County struggling to slash $3 million from 2012 budget

In an effort to cut next year's budget, the Minnehaha County Commission has identified these possible options.
Pay cuts: $975,929
Part-time and overtime cuts: $62,924
Sheriff's office savings: $15,590
State's attorney savings: $40,642
Department cuts - operating expenses: $535,869
Other budgets: $36,630
External organizations: $22,826
Hiring freeze: $417,003
Retirements: $240,743
Total: $2,229,224
While Minnehaha County commissioners have considered opting out of the state's property tax freeze as a way to maintain cash flow, it's unlikely to happen.
Commissioners Dick Kelly and John Pekas said Tuesday morning they would not support an opt-out, effectively killing the option, which requires approval from at least four of the five commissioners.
At issue is a 2012 budget that must be $3 million less than this year's to ensure adequate cash flow.
County Auditor Bob Litz told commissioners Tuesday that the county might free up some money by refunding or refinancing existing bonds. The commission authorized Litz to put together some scenarios for review by the end of the month.
Shifting the burden to the future is a common strategy, according to Kenneth Blanchard, professor of political science at Northern State University in Aberdeen.
There are not a lot of options in tough economic times, he said.
"You have a constituency who wants services to stay where they are or get better.
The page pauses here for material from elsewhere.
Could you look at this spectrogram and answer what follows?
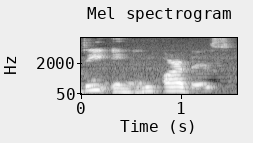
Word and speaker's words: Diane Arbus: or cloaked from high society to underworld diane pronounced d in arvis was born in 1923 okay okay 1923 she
At the same time, nobody wants to pay for them. They want their taxes to stay where they are or decrease.
"The temptation is to try and put it off. ... Other than that, all you can do is cut services and raise fees," he said.
Litz said the county is prohibited by law from raising some fees. Other fees, such as vehicle registrations, were increased earlier this year by the Legislature.
County commissioners have been reviewing next year's budget for weeks and have identified $2.2 million in cuts to the general fund, including a 5 percent cut in county employee wages. Other cuts would be in expenses, overtime, part-time positions and external organizations.
That's still not enough, said county administrator Ken McFarland. Commissioners need to find an additional $760,000 in cuts.
Commissioner Jeff Barth, who supports the idea of an opt-out, said the county can't cut any more from the budget without compromising essential services.
Pekas said that he thinks the public would be offended if the county raised taxes when money could be raised through refinancing.